Does Population Matter? New Research on Population Change and Economic Development
Summary of a meeting with Nancy Birdsall, President, Center for Global Development, and Steven Sinding, Professor of Clinical Public Health, Mailman School of Public Health, Columbia University.
Does population growth matter to economic development? Emphatically yes, according to the new book Population Matters: Demographic Change, Economic Growth, and Poverty in the Developing World. The book, edited by Nancy Birdsall, Allen C. Kelley, and Steven Sinding, attempts to resolve the three-decade old debate among U.S. economists and policymakers on population growth and development—a debate which has had explicit implications for U.S. foreign assistance policies. Birdsall and Sinding explained their book's findings at a meeting sponsored by the Environmental Change and Security Project.
Steven Sinding described the course of the population and development debate from the 1950s to today. The consensus that rapid population growth inhibited economic development began unraveling with Ronald Reagan's 1980 election as U.S. president. Reagan Administration officials began to make policy based on the assumption that population growth has a neutral effect on development. This "revisionist" position (as academic Allen Kelley has called it) grew in favor and eventually lead population program advocates to justify their programs on a humanitarian instead of a macroeconomic basis.
Based on demographic data from the past four decades, however, Population Matters reasserts that population growth impacts not only economic development but also poverty and environment. Nancy Birdsall stressed two underlying themes of the collection of essays: 1) slower population growth creates the potential to increase the aggregate economic growth rate, and 2) a rapid decline in the average fertility rate helps bring many families out of poverty. In particular, Birdsall and Sinding focused on the importance of the dependency ratio (ratio of workers to dependents), with a high number of workers relative to dependents (children or the elderly) creating a "demographic bonus" or "window of opportunity" for fantastic economic growth. Combined with a nurturing policy environment, the demographic bonus can lead (as it did with spectacular success in East Asia in the last two decades) to increases in productivity, accumulated wealth, and supplies of human capital.

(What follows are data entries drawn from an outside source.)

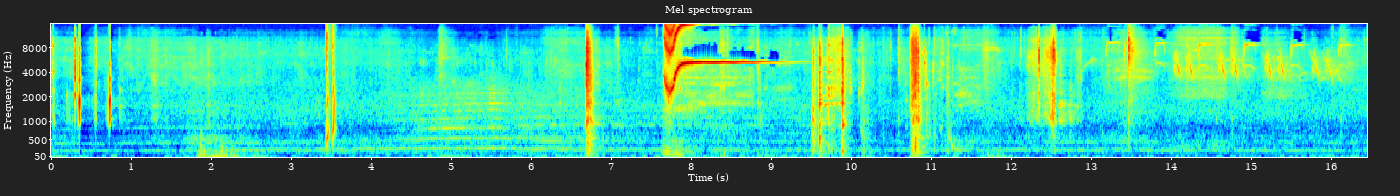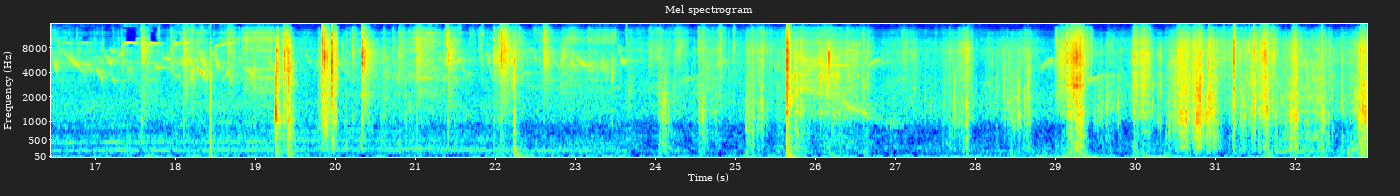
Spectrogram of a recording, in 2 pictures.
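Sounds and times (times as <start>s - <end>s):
high whistle-like tone: 7.7s - 9.3s.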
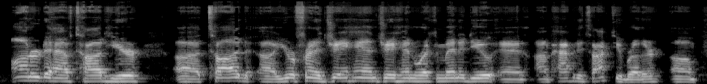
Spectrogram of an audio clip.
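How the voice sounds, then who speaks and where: A man's voice: mid-range voice, fairly bright tone. A man hosting a casual podcast interview, laid-back and friendly, calling his guest man and dude. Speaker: podcast host.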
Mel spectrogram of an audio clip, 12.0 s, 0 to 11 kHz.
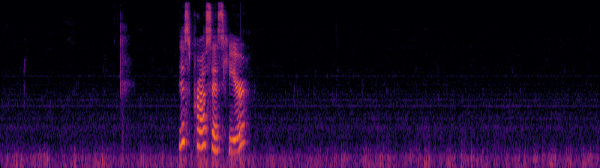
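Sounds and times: faint low room noise: 0.0 - 12.0.

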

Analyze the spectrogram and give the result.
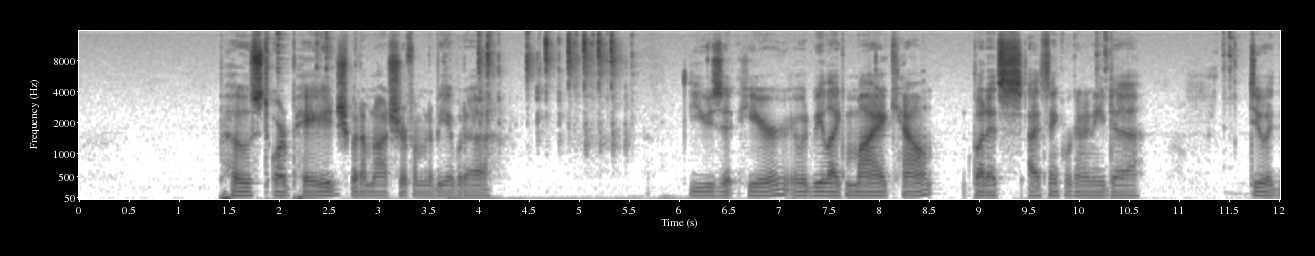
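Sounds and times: computer keyboard typing: 3.9 - 5.6, 11.4 - 11.8.

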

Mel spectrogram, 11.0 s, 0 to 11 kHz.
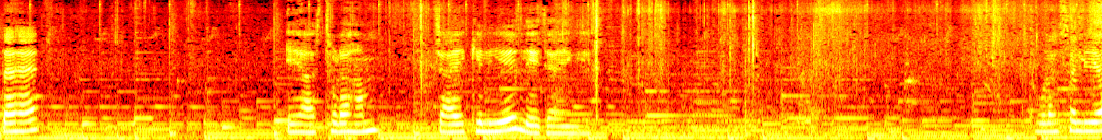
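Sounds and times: instrumental music: 0.0 - 11.0
pruning shears snipping: 5.3 - 11.0.

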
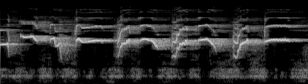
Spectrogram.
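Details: Oriental magpie-robin in the wikplong style, played to teach a young untrained bird to sing. Loud ringing whistles swoop down and back up, repeated roughly every half second in a steady rolling pattern, with a soft low rumble beneath.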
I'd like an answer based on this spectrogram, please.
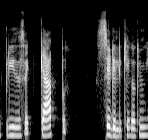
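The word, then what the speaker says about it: capsid: कैप्सिड है बेटा, कैप्सिड, here it is also right, कैस्पिड नहीं है, कैप्सिड है, ओके।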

But despite similar demographic situations in Latin America and East Asia, Latin American countries did not experience Asia's high economic growth rates. Birdsall explained that Latin American has for the most part lacked good policy (fiscal discipline, competitive markets, and public investment in health and education) as well as the necessary institutions (rule of law, property rights, and political stability). To countries with a demographic bonus, Birdsall recommended: 1) undoing existing policy-induced distortions; 2) ensuring economic policies that strengthen land, labor, and financial markets; 3) investing heavily in education and health; 4) improving the status of women; and 5) subsidizing voluntary family planning and information services.